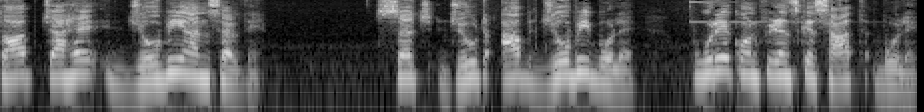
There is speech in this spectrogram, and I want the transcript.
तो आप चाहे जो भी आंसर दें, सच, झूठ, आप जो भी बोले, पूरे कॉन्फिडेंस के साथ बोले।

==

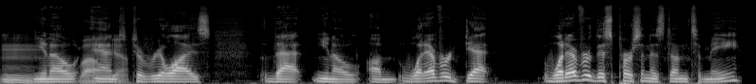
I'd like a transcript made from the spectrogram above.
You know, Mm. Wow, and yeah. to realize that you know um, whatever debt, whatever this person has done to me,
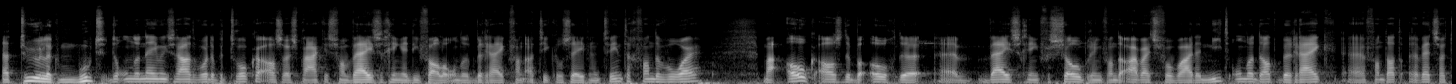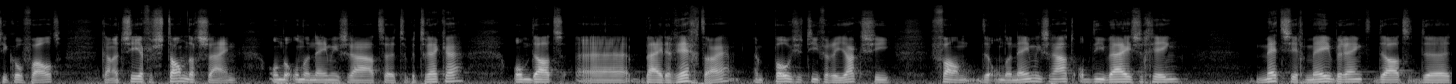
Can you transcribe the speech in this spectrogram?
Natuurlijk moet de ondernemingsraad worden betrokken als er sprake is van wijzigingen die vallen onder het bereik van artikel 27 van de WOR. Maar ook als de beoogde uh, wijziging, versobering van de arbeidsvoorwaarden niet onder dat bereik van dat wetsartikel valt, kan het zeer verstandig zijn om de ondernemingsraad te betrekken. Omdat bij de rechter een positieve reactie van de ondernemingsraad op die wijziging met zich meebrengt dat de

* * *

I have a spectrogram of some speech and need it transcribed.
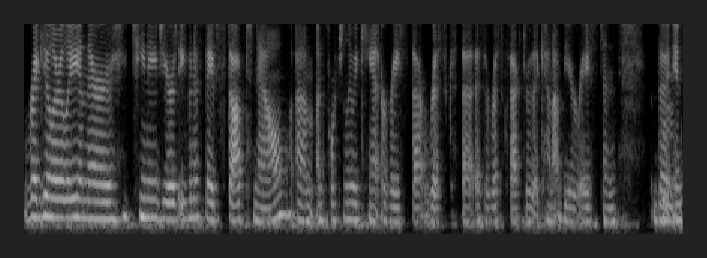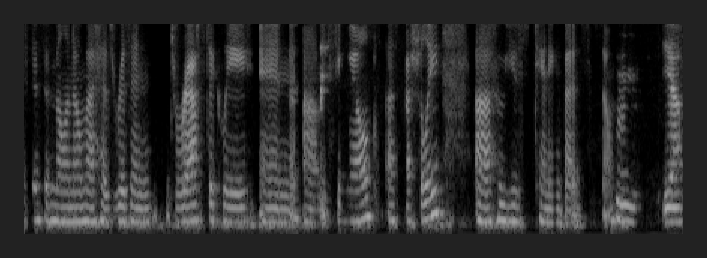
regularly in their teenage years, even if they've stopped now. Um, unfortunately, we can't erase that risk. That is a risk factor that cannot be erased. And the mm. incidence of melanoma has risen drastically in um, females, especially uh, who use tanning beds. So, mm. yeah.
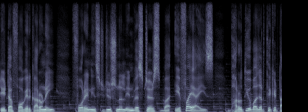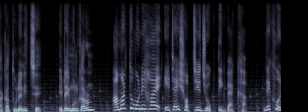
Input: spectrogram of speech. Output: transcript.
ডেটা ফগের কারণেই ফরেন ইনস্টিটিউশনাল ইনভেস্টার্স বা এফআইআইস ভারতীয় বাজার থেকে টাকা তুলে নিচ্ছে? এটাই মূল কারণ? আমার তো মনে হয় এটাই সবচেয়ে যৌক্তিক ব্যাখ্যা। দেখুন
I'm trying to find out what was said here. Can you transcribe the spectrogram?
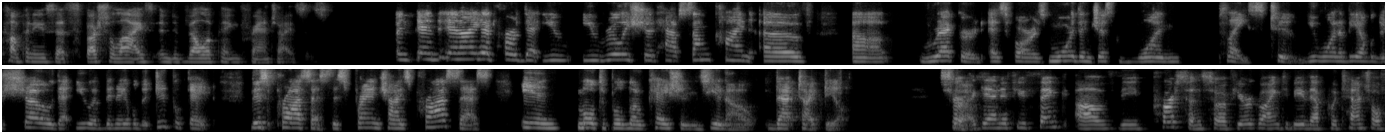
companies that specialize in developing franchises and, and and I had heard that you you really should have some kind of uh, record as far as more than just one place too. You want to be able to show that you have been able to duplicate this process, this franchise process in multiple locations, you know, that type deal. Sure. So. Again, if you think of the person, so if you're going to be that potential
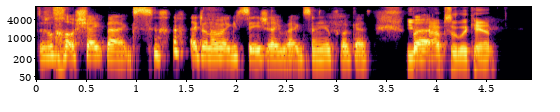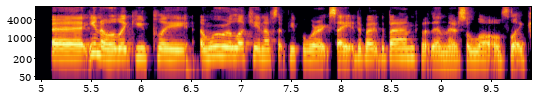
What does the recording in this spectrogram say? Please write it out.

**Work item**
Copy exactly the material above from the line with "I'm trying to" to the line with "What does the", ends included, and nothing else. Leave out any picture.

**Exercise answer**
I'm trying to find out what was said here. Can you transcribe the spectrogram?
companies that specialize in developing franchises and, and and I had heard that you you really should have some kind of uh, record as far as more than just one place too. You want to be able to show that you have been able to duplicate this process, this franchise process in multiple locations, you know, that type deal. Sure. So. Again, if you think of the person, so if you're going to be that potential
What does the recording in this spectrogram say? Please write it out.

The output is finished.